E. Lu: design and conceptualization of the study, analysis and interpretation of the data, drafting and revising the manuscript. B.W. Wang: analysis and interpretation of the data, revising the manuscript. C. Guimond: interpretation of the data, revising the manuscript. Dr. Synnes: design of the study, interpretation of the data, revising the manuscript. Dr. Sadovnick: conceptualization of the study, interpretation of the data, revising the manuscript. Dr. Tremlett: design and conceptualization of the study, analysis and interpretation of the data, drafting and revising the manuscript.
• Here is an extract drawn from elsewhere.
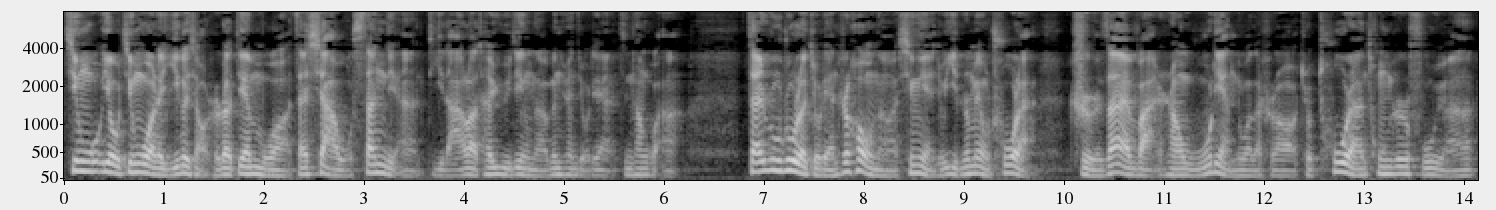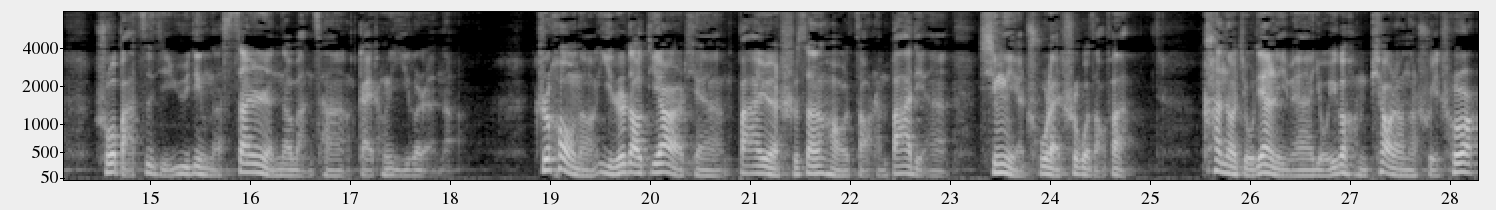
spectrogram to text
经过又经过了一个小时的颠簸，在下午三点抵达了他预定的温泉酒店金汤馆。在入住了酒店之后呢，星野就一直没有出来。只在晚上五点多的时候，就突然通知服务员说，把自己预定的三人的晚餐改成一个人的。之后呢，一直到第二天八月十三号早上八点，星野出来吃过早饭，看到酒店里面有一个很漂亮的水车，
E. Lu is funded by the University of British Columbia (Graduate Entrance Scholarship and Faculty of Medicine Graduate Award), Canadian Institutes of Health Research (Canada Graduate Scholarship: Master's Award), and the Multiple Sclerosis Society of Canada (MSc and PhD Research Studentships). B.W. Wang is funded by the Albert and Mary Steiner Summer Research Award and the Canadian Institutes for Health Research (Professional Student Research Award). C. Guimond reports no disclosures. A. Synnes reports no disclosures. D. Sadovnick has received research support from the MS Society of Canada Scientific Research Foundation, and CIHR and speaker honoraria and/or travel expenses to attend conferences from Biogen-Idec, Merck-Serono, Teva Neurosciences, and Bayer. H. Tremlett is funded by the Multiple Sclerosis Society of Canada (Don Paty Career Development Award) and is a Michael Smith Foundation for Health Research Scholar and the Canada Research Chair for Neuroepidemiology and Multiple Sclerosis. She has also received research support from the US National Multiple Sclerosis Society, CIHR, and UK MS Trust; speaker honoraria and/or travel expenses to speak at conferences from the Consortium of MS Centres, US National MS Society, Swiss Multiple Sclerosis Society, the University of British Columbia Multiple Sclerosis Research Program, Bayer Pharmaceuticals (2010, invited speaker, honoraria declined), and Teva Pharmaceuticals (2011, invited speaker). Unless otherwise stated, all speaker honoraria are either donated to an MS charity or to an unrestricted grant for use by her research group. Go to Neurology.org for full disclosures.